Bernstein was hard to ignore. West Side Story kept popping up. My father even appeared in a production as the store keep. You haven’t lived all possible father/son moments until you’re in the audience watching your dad discover that the door on the set has stuck closed and the rest of the cast can’t enter.

On the Town just… it is pretty much what the word “delight” was invented for.

But that odd dropping out of Bernstein from that middle school class meant it took a little longer to find out what a great conductor and all-around composer he was. There is something pleasurable about discovering more by someone that you enjoy, but there’s always a little odd sense that you missed out when you might have most appreciated it. I was ready for the drama and brilliance of Berlioz. I could have handled the theatricality of Bernstein. And his peccadilloes seem passe now.

What’s it all about?

You’ve Got to Check This Out is a blog series about music, words, and all sorts of artistic matters. It started with an explanation. 59 more to go.

New additions to You’ve Got to Check This Out release regularly. Also, free humor, short works, and poetry post irregularly. Receive notifications on Facebook by friending or following Craig.
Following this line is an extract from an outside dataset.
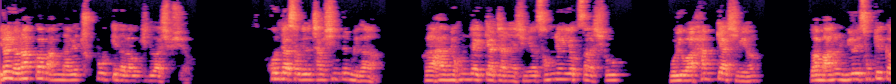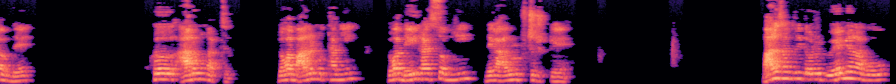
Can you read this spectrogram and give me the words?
이런 연합과 만남의 축복을 깨달라고 기도하십시오. 혼자 서기도 참 힘듭니다. 그러나 하나님 혼자 있게 하지 않으시며 성령이 역사하시고 우리와 함께 하시며 또한 많은 위로의 손길 가운데 그 아론 같은 너가 말을 못하니 너가 내 일을 할수 없니 내가 아론을 붙여줄게 많은 사람들이 너를 외면하고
Images may be subject to copyright.

Peter Cook (YGtCTO #240)

Absolutely hilarious

If you like the idea of a one-legged man auditioning for the role of Tarzan and think there might be comedy gold there, then you belong in the same camp with Dudley Moore, Peter Cook and me. I can’t speak for either Pete or Dud, but I could also imagine a rather interesting stage production starring a one-legged man as Tarzan. The mind does wander.

Bypassing the Ritz Brothers, with whom I had a brief entertainment dalliance, Peter Cook was the first humorist that pre-dated me that I felt mostly belonged to me rather than my older brothers or parents. It is true that one of my brothers told me that I really did just have to see this crazy movie called Bedazzled, which proved to be my introduction to Doctor Faustus. I could not have asked for better.

Peter Cook

Really, I just need to think about Dudley Moore blowing another raspberry and making a wish and I am smiling- actually suppressing a giggle.

The reason I got to feel proprietary about Cook was because I discovered Beyond the Fringe all on my own. That’s much easier now. For that matter, I had no idea that Moore and Cook had worked together so much. Moore’s movie stardom was a well-established fact by the time I was aware of either of them. Up until then, Cook was the tall bloke in Bedazzled with the evil leer. (Yes, they did host SNL together during that long ago first season, but that was just a tad before my time, though it probably gives my brothers some rights to their own enjoyment.)

Then he went and died.

Somehow this led to his writing being published over here. Which meant that I read his writing. And liked it quite a bit.

This meant I brought Peter Cook up in conversation in the late 1990’s, before the remake of Bedazzled was released, not that it made anyone remember Peter Cook any better. Outside of family, who had long before grown tolerant of my interests, I spent most of my time explaining who the man was.

I know that all art is ephemeral. Everything that people do is temporary. That is essentially the bitter truth with which we all struggle. That struggle manifests in how we value ideas, people and things. It manifests in how we express ourselves- our faiths and child-rearing and insomnia.

Nothing throws that struggle into stark reality like a blank stare from someone when you start talking about something that you find interesting. Lack of interest is the true hourglass of the days of our lives. You can feel the sand toppling to the bottom as those eyes opposite you glaze over.

Yet, somebody has loaded clips of Peter Cook and Dudley Moore and the Ritz Brothers. Someone else has viewed them- a million times it says. The internet and the cloud are lies about permanence, but they are true about our belonging to a culture of like-minded beings.

What’s it all about?

You’ve Got to Check This Out is a blog series about music, words, and all sorts of artistic matters. It started with an explanation. 60 more to go.

New additions to You’ve Got to Check This Out release regularly. Also, free humor, short works, and poetry post irregularly. Receive notifications on Facebook by friending or following Craig.

Images may be subject to copyright.